1800 572 217 (Australia-wide free phone)
+61 2 6275 6896 (International)
Public Interest Disclosures
Department of Home Affairs
PO Box 25
Belconnen ACT 2616
Mark your correspondence as private and confidential.
Information to include in your disclosure
Depending on your circumstances, you should consider providing as many of the following details as possible in your disclosure to help us determine how to proceed:
- your name and contact details (recommended)
- the nature of the wrongdoing
- who you think committed the wrongdoing
- when and where the wrongdoing occurred
- relevant events surrounding the issue
- if you did anything in response to the wrongdoing
- others who know about the wrongdoing and have allowed it to continue
- whether you believe your information is a public interest disclosure under the PID Act (you do not have to state that your information is a public interest disclosure for it to be considered as such, but it will assist the Department if you do)
- if you are concerned about possible reprisal as a result of making your disclosure
- the names (and contact details, wherever possible) of any people who may have witnessed the conduct, who may be able to verify what you are saying, or who were involved in the wrongdoing.
We recommend that you be clear and factual. Avoid speculation, personal attacks and emotive language as they divert attention from real issues. If you have any supporting information, such as correspondence, documents, files, notes or a diary of events, you should provide these to the AO.
You should not investigate a matter yourself before making the disclosure. This may hinder any future investigation. You should also not discuss your disclosure with anyone.
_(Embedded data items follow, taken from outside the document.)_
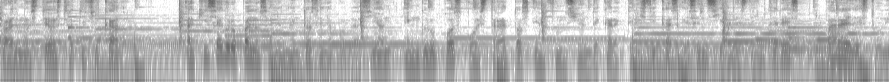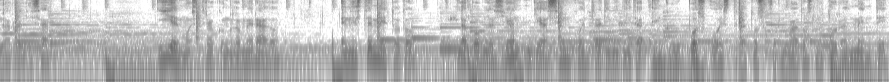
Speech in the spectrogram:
Para el muestreo estratificado, Aquí se agrupan los elementos de la población en grupos o estratos en función de características esenciales de interés para el estudio a realizar. Y el muestreo conglomerado. En este método, la población ya se encuentra dividida en grupos o estratos formados naturalmente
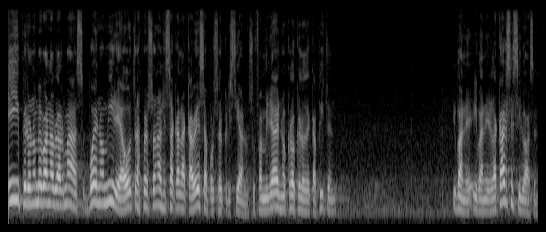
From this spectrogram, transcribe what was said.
Y, pero no me van a hablar más. Bueno, mire, a otras personas le sacan la cabeza por ser cristiano. Sus familiares no creo que lo decapiten. Y van, y van a ir a la cárcel si lo hacen.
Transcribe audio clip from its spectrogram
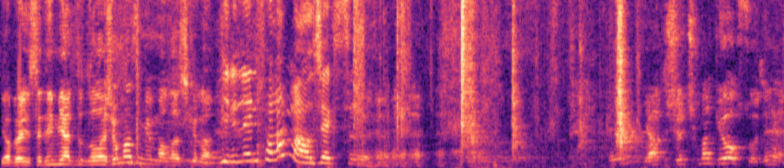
Ya ben istediğim yerde dolaşamaz mıyım Allah aşkına? Birilerini falan mı alacaksın? Ya dışarı çıkmak yok Sude.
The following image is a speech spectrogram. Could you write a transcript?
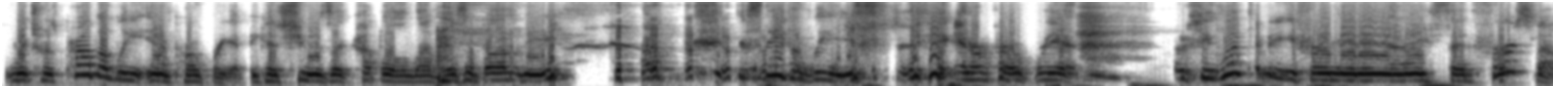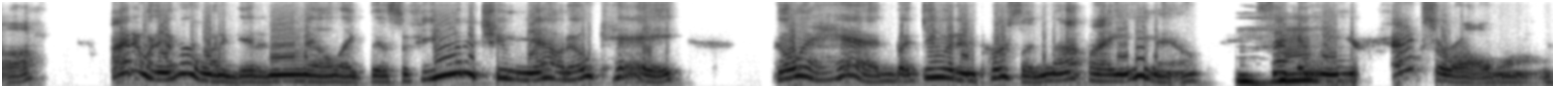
which was probably inappropriate because she was a couple of levels above me, to say the least, inappropriate. So she looked at me for a minute and I said, First off, I don't ever want to get an email like this. If you want to chew me out, okay, go ahead, but do it in person, not by email. Mm-hmm. Secondly, your facts are all wrong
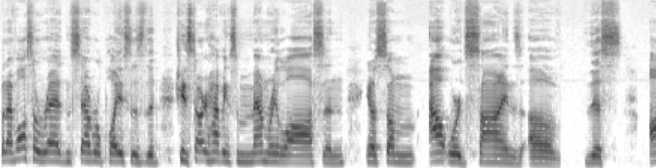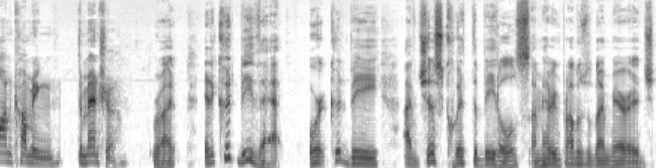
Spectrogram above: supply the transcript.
But I've also read in several places that she'd started having some memory loss and you know some outward signs of this oncoming dementia. Right, and it could be that or it could be I've just quit the Beatles. I'm having problems with my marriage.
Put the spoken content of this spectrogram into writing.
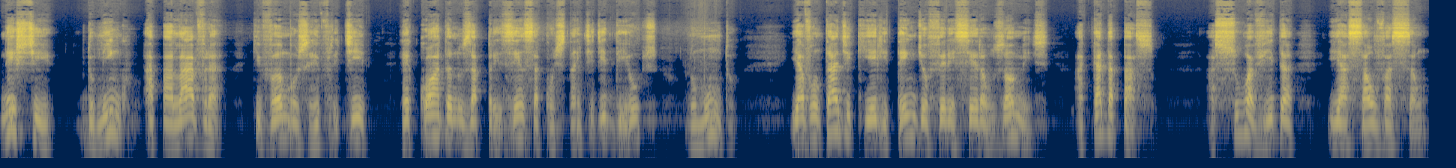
Neste domingo, a palavra que vamos refletir recorda-nos a presença constante de Deus no mundo e a vontade que ele tem de oferecer aos homens, a cada passo, a sua vida e a salvação.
This will compromise your confidentiality and may increase your risk of reprisal.
You can choose to make an anonymous disclosure. However identifying yourself enables us to provide you with the protection, support and updates you are entitled to receive. Providing your details also allow investigators to contact you to clarify details of your disclosure or ask for any new information.
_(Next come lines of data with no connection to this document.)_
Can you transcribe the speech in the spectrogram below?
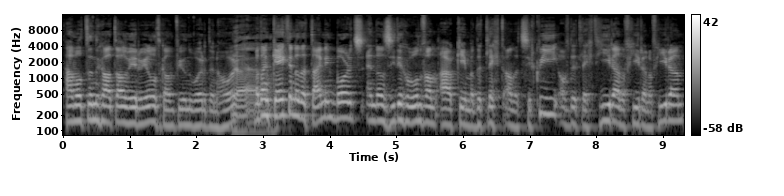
Hamilton gaat alweer wereldkampioen worden, hoor. Ja, ja, Maar dan kijk je naar de timingboards en dan zie je gewoon van, ah oké, maar dit ligt aan het circuit, of dit ligt hier aan, of hier aan, of hier aan.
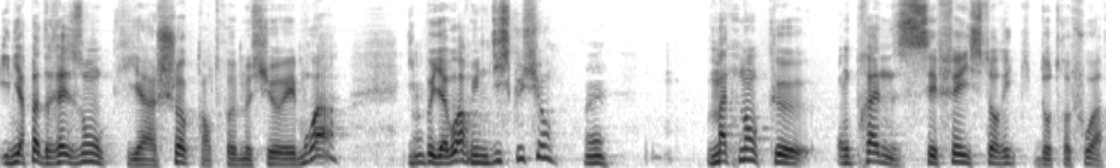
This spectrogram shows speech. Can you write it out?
il n'y a pas de raison qu'il y ait un choc entre monsieur et moi. Il hum. peut y avoir une discussion. Maintenant qu'on prenne ces faits historiques d'autrefois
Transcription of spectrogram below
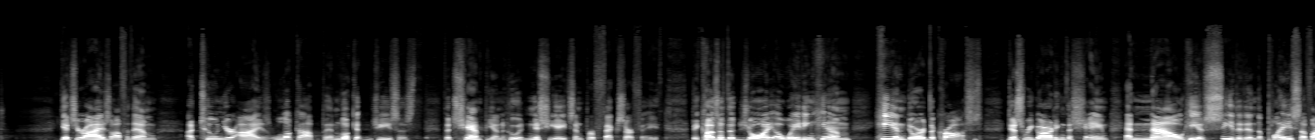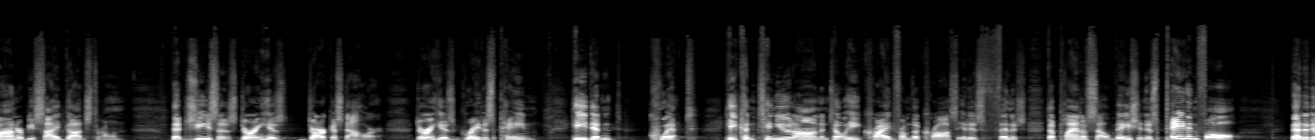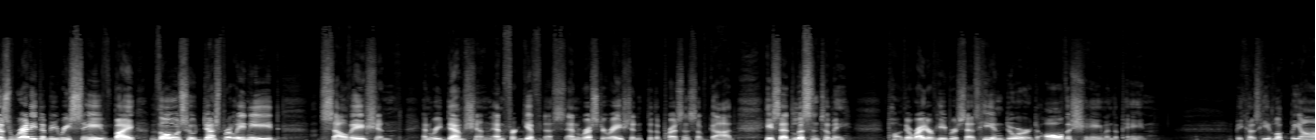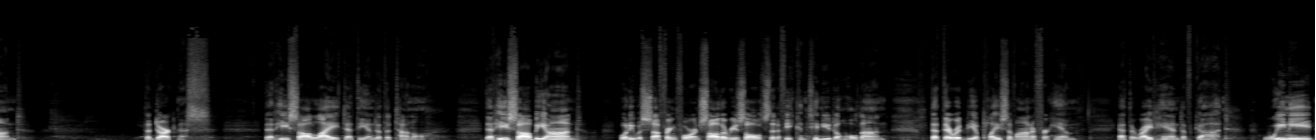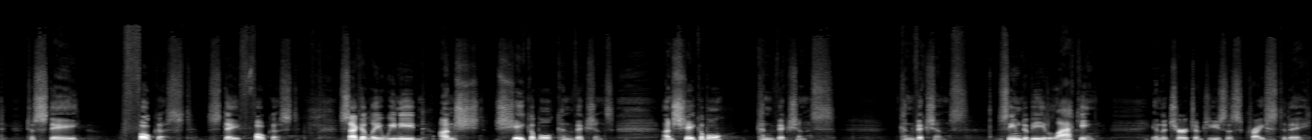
Get your eyes off of them. Attune your eyes. Look up and look at Jesus, the champion who initiates and perfects our faith. Because of the joy awaiting him, he endured the cross, disregarding the shame. And now he is seated in the place of honor beside God's throne. That Jesus, during his darkest hour, during his greatest pain, he didn't quit. He continued on until he cried from the cross, It is finished. The plan of salvation is paid in full, that it is ready to be received by those who desperately need salvation and redemption and forgiveness and restoration to the presence of God. He said, Listen to me. The writer of Hebrews says, He endured all the shame and the pain because he looked beyond the darkness, that he saw light at the end of the tunnel that he saw beyond what he was suffering for and saw the results that if he continued to hold on, that there would be a place of honor for him at the right hand of God. We need to stay focused. Stay focused. Secondly, we need unshakable convictions. Unshakable convictions. convictions seem to be lacking in the church of Jesus Christ today.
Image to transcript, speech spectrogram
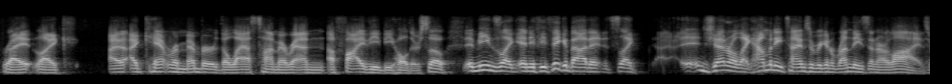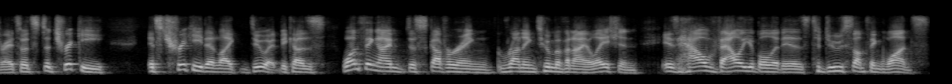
Right? Like I, I can't remember the last time I ran a 5e beholder. So it means like, and if you think about it, it's like in general, like how many times are we going to run these in our lives, right? So it's a tricky, it's tricky to like do it because one thing I'm discovering running Tomb of Annihilation is how valuable it is to do something once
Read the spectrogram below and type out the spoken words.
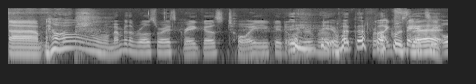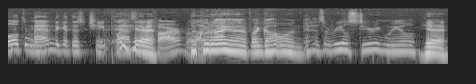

Protection for disclosers
You cannot be subject to any civil, criminal or administrative liability (including disciplinary action) for making a disclosure in accordance with the PID Act. No contract to which you are a party can be terminated on the basis that your disclosure is a breach of contract.
The PID Act protects you against reprisal. Under the PID Act it is an offence for any person to cause you any detriment because they suspect or believe you made or will make a public interest disclosure. Detriment includes any disadvantage to you, including:
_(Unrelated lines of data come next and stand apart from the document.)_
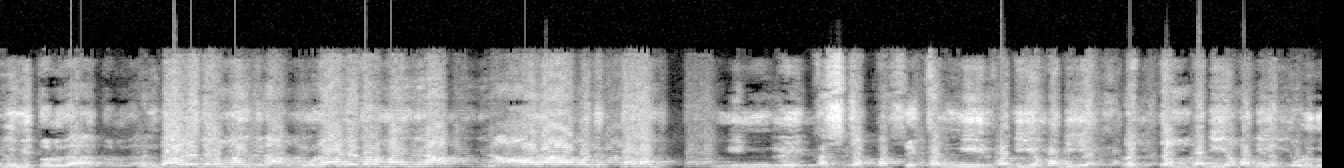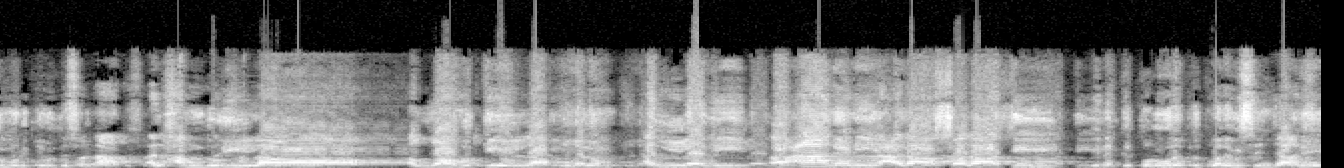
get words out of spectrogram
எலும்பி தொழுத. இரண்டாவது தரம் வாங்கினார் மூணாவது தரம் வாங்கினார் நாலாவது தரம். நின்று கஷ்டப்பட்டு கண்ணீர் வடிய வடிய ரத்தம் வடிய வடிய தொழுது முடித்து விட்டு சொன்னார் அல்ஹம்துலில்லா. அல்லாஹ்வுக்கே எல்லா புகழும். அல்லதி அஆனனி அலா ஸலாத்தி. எனக்கு தொழுறதுக்கு உதவி செஞ்சானே.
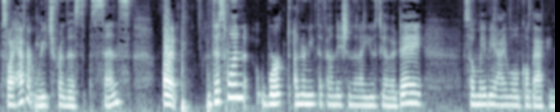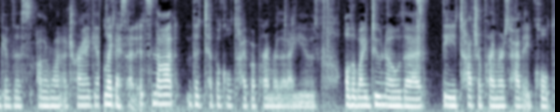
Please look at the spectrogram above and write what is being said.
So I haven't reached for this since. But this one worked underneath the foundation that I used the other day. So maybe I will go back and give this other one a try again. Like I said, it's not the typical type of primer that I use. Although I do know that the Tatcha primers have a cult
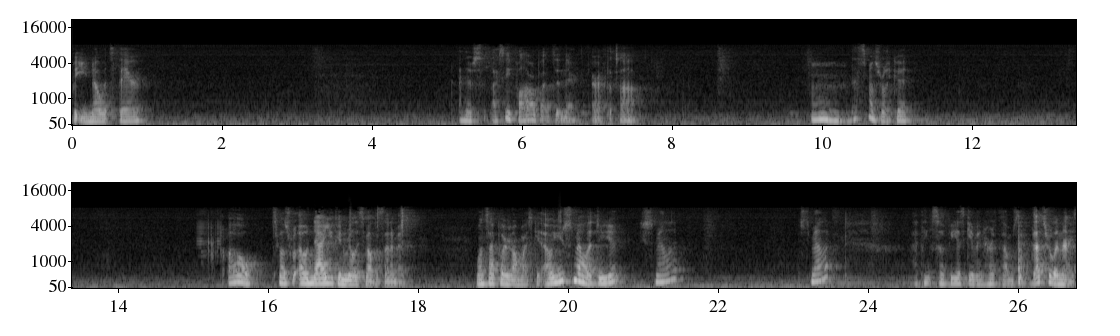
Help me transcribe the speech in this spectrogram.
but you know it's there. And there's, I see flower buds in there. They're at the top. Mmm, that smells really good. Oh, smells, oh, now you can really smell the cinnamon. Once I put it on my skin. Oh, you smell it, do you? You smell it? Smell it? I think Sophia's giving her thumbs up. That's really nice.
- discrimination or
- alteration of your position to your disadvantage.
The PID Act does not protect against reprisal if the conduct caused is reasonable administrative action.
You remain liable for your conduct. By making a disclosure, you do not gain immunity from investigation of your own role in any wrongdoing.
The PID Act also protects your identity. It is an offence for someone to disclose your identifying information without your consent. The Department may share information with another agency if the Department considers the information or document is relevant to that agency’s functions.
Protection for witnesses
If you are a witness (i.e. providing assistance by giving information or providing documents in relation to a disclosure), the PID Act offers the same protections against reprisal and immunity from civil, criminal and administrative liability as disclosers. Reprisal includes:
- harm or injury to a person and
- any damage to a person’s property, reputation or business/ financial position.
Office of the Commonwealth Ombudsman is responsible for oversight of your complaint and the Public Interest Disclosure scheme. Visit their website to view a series of
guides and fact sheets.
The PID Act can be found on the
Federal Register of Legislation.